03/09/2006 1:00AM

Toboggan boils down to 3-horse race

Email

OZONE PARK, N.Y. - Racing on the inner track was extended deep into March this year, a sensible thing given the wacky weather patterns in the Northeast at this time of year. Even so, handicappers at Aqueduct have seen some encouraging signs of spring. Post time reverted to 1 p.m. this week, and the snow fences were removed from the turf course.

In addition, Saturday's Toboggan Handicap is the first graded stakes in seven weeks at the Big A, and it is the first graded sprint stakes of the year in New York.

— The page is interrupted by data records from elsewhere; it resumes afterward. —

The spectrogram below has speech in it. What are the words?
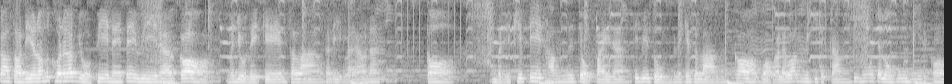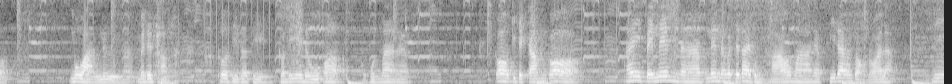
ก็สวัสดีน้องๆทุกคนนะครับอยู่พี่ในเตวีนะครับก็มาอยู่ในเกมสลามกันอีกแล้วนะ ก็เหมือนคลิปที่ทำได้จบไปนะ ที่พี่สุ่มในเกมสลามนะก็บอกไว้แล้วว่ามีกิจกรรมที่คิดว่าจะลงพรุ่งนี้แต่ก็เมื่อวานลืมนะไม่ได้ทำโทษทีโทษทีคนที่ดูก็ขอบคุณมากนะครับ ก็กิจกรรมก็ให้ไปเล่นนะครับเล่นแล้วก็จะได้ถุงเท้ามาเนี่ยพี่ได้มา 200แล้ว นี่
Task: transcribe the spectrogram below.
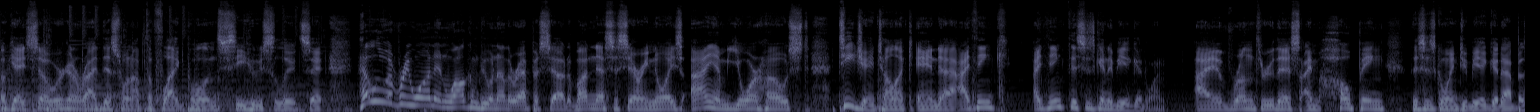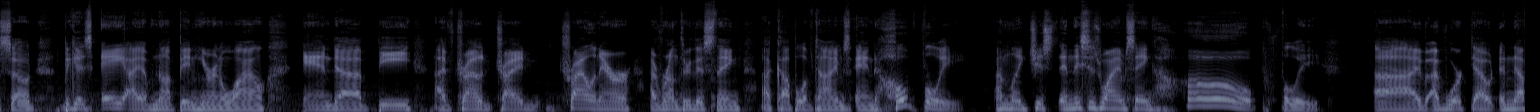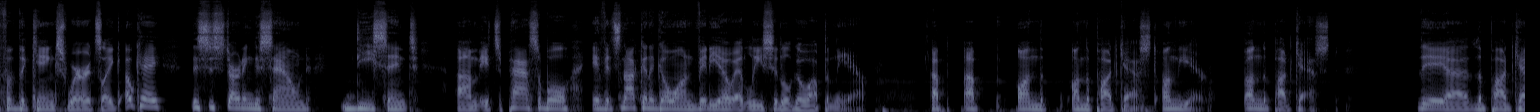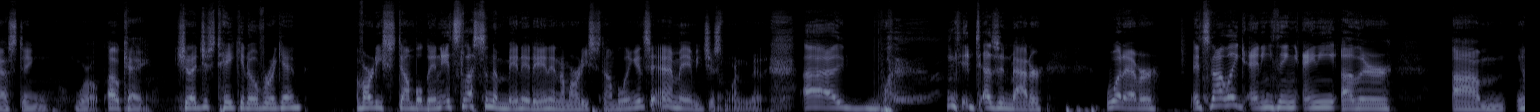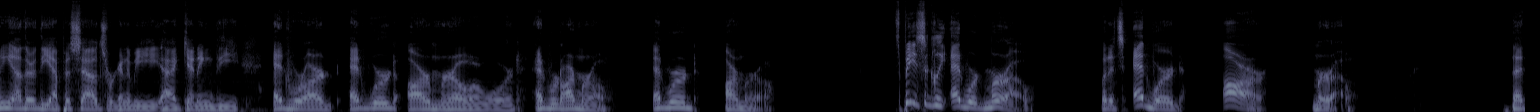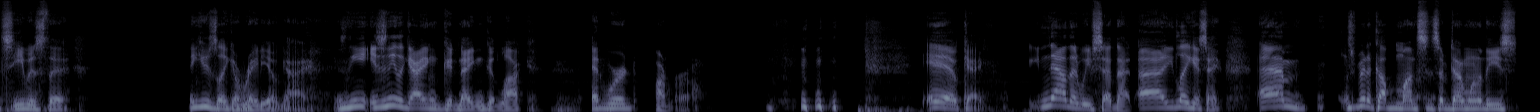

The Toboggan has been around since the 1890's, when it was known as the Toboggan Slide and was run on the downhill course at Morris Park in the Bronx. It has been won by such luminaries as Equipoise, nicknamed the "Chocolate Soldier" by his adoring fans back in the early 1930's, and Bold Ruler, who won it carrying 133 pounds and subsequently became one of the greatest sires in racing history.

The 113th running on Saturday hasn't attracted any horses of that stature, but the field of six does include the race's defending champ, Primary Suspect.

Primary Suspect's form deteriorated after the 2005 Toboggan, however, and he has been away since finishing last in the Carter and the Maryland Breeders' Cup handicaps last spring. Assuming that Primary Suspect needs his first start in nearly 10 months, the six-furlong dash figures to unfold with Bishop Court Hill on the lead, and with High Blitz and Wild Jam trying to catch him.

Bishop Court Hill, a 6-year-old gelding, seems vulnerable because he comes off a front-running win in the Paumonok. That was the first stakes win of his career and his first win of any kind since July of 2004, and whether he can run figures of that caliber in consecutive races is questionable.

Wild Jam rallied to finish a close third as the favorite in the Paumonok, but it's interesting to note that Ramon Dominguez, who has been steadily eating away at Eibar Coa's lead in the Big A rider standings, has opted to stick with High Blitz.

High Blitz finished just a neck behind Bishop Court Hill when they met at Woodbine in December. His first start at Aqueduct came on Feb. 19, an exceptionally good second in a high-priced optional claimer with classified allowance conditions, a race in which he rallied from off the pace on a day when seven winners led wire to wire.

Greeley's Legacy bucked the trend

Along with Feb. 19, there were several other days recently when horses with inside speed appeared to have a big advantage.

On Feb. 25, for example, eight of the nine winners either led throughout or were within a half-length of the early lead forcing the pace from second position. The lone exception, and a very notable one, was the 3-year-old colt Greeley's Legacy, who trailed after the opening half-mile in a preliminary allowance route and swept past the rest of the field with a visually impressive four-wide rally.

Greeley's Legacy received the best Beyer Speed Figure (89) of his career for that win, and the race was good enough for trainer George Weaver to earmark next Saturday's Gotham Stakes for the colt's next start.

"I don't want to get ahead of myself, but it seems he's got the type of move that wins these big 3-year-old races," said Weaver. "He's got an explosive turn of foot, and he is just able to pour it on."

Greeley's Legacy will have to keep improving to be a factor in the Gotham, but his late run could play well if an anticipated showdown develops on the front end between Keyed Entry and Sweetnorthernsaint.

Cacique's brutal trip in Kilroe

There is wide, there is very wide, and there is stupid wide. Thank goodness Cacique was an underlay at 7-5, and not part of a pick four sequence, when he was beaten two heads and a nose in last week's Kilroe Mile.

As best as you can plot out trips in two-turn turf miles with 14 horses, Cacique's consistent tactical speed overseas suggested he could stalk the leaders from close range and punch it in turning for home. That scenario was out the window after he got squeezed at the start and he wound up so wide on the far turn that half of him was off my television screen - and I have one of those wide-screen projection relics from the early 1990's.

That's turf racing for you. As exasperating as it can be, though, it won't really be spring in New York until they're back on the grass next month.